> [Your objective]: Could the records be returned exactly, with the pictures left out?

> [Records to use]:
**********

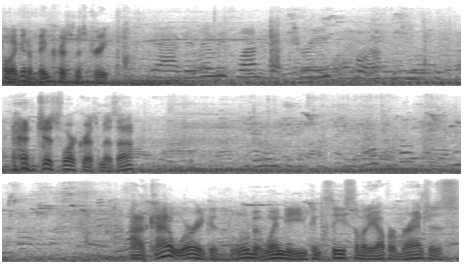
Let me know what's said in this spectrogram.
Oh, I got a big Christmas tree. Yeah, they really planted that tree for just for Christmas, huh? I was kind of worried because it's a little bit windy. You can see some of the upper branches.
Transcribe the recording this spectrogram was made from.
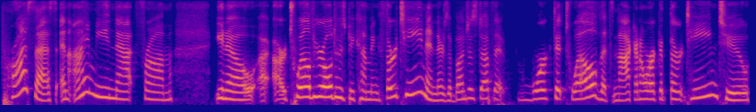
process. And i mean that from you know our 12 year old who's becoming 13 and there's a bunch of stuff that worked at 12 that's not going to work at 13 to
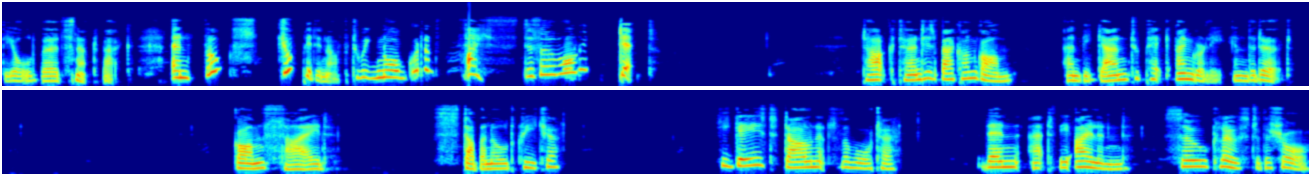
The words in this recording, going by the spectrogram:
the old bird snapped back. And folks stupid enough to ignore good advice deserve all they get. Tark turned his back on Gom and began to peck angrily in the dirt. Gom sighed. Stubborn old creature. He gazed down at the water then at the island, so close to the shore.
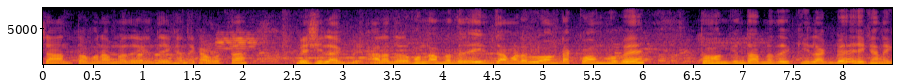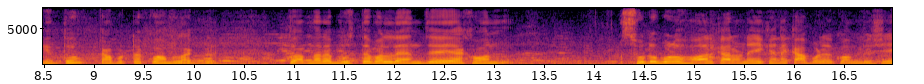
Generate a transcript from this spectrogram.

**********

> [Solution for this exercise]:
Let me know what's said in this spectrogram.
Oh, I got a big Christmas tree. Yeah, they really planted that tree for just for Christmas, huh? I was kind of worried because it's a little bit windy. You can see some of the upper branches.
Transcribe the recording this spectrogram was made from.
process. And i mean that from you know our 12 year old who's becoming 13 and there's a bunch of stuff that worked at 12 that's not going to work at 13 to
The words in this recording, going by the spectrogram:
the old bird snapped back. And folks stupid enough to ignore good advice deserve all they get. Tark turned his back on Gom and began to peck angrily in the dirt. Gom sighed. Stubborn old creature. He gazed down at the water then at the island, so close to the shore.
Generate a transcript from this spectrogram.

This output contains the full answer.